Instructions for the task: Look for "Speech is pictured" in the entries below. Then write out exactly the line that holds it and every line after it, to the last, and nothing else.

Collected data entries:
───
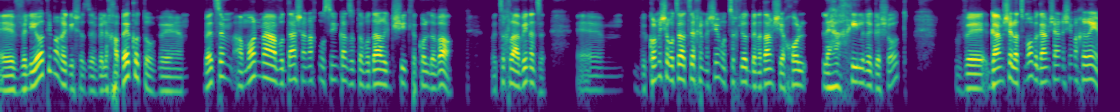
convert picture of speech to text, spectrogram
אה, ולהיות עם הרגש הזה ולחבק אותו, ובעצם המון מהעבודה שאנחנו עושים כאן זאת עבודה רגשית לכל דבר, וצריך להבין את זה. אמ, וכל מי שרוצה להצליח עם נשים הוא צריך להיות בן אדם שיכול להכיל רגשות, וגם של עצמו וגם של אנשים אחרים.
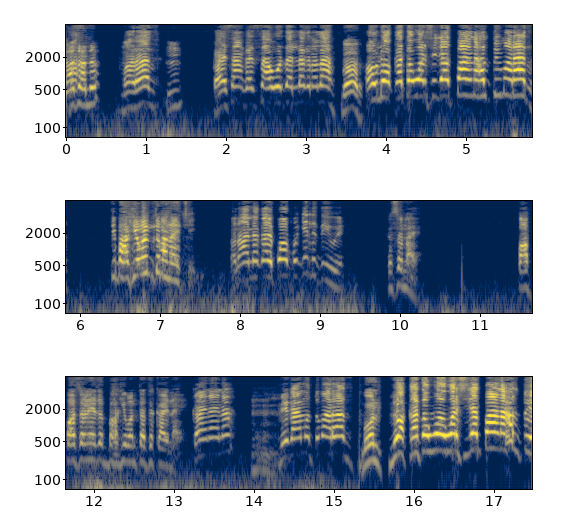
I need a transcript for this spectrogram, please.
का झालं? महाराज हं? काय सांगायचं? सावर झालं लग्नाला. बर. अहो लोकांचा वर्षाच्या आत पाळणा हलतोय महाराज. ती भाग्यवंत म्हणायची. आणि आम्ही काय पाप केली ती होय. तसं नाही. पापाचं नाही तर भाग्यवंताचं काय नाही. काय नाही ना? हं. मी काय म्हणतो महाराज? बोल. लोकांचा व- वर्षाच्या आत पाळणा हलतोय.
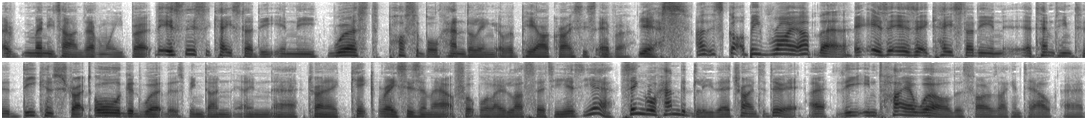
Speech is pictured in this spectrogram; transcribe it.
uh, many times, haven't we? But is this a case study in the worst possible handling of a PR crisis ever? Yes. It's got to be right up there. It is, it is a case study in attempting to deconstruct all the good work that's been done in uh, trying to kick racism out of football over the last 30 years. Yeah, single-handedly they're trying to do it. Uh, the entire world, as far as I can tell, uh,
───
Expected answer:
Speech is pictured in this spectrogram; transcribe it.
uh, many times, haven't we? But is this a case study in the worst possible handling of a PR crisis ever? Yes. It's got to be right up there. It is, it is a case study in attempting to deconstruct all the good work that's been done in uh, trying to kick racism out of football over the last 30 years. Yeah, single-handedly they're trying to do it. Uh, the entire world, as far as I can tell, uh,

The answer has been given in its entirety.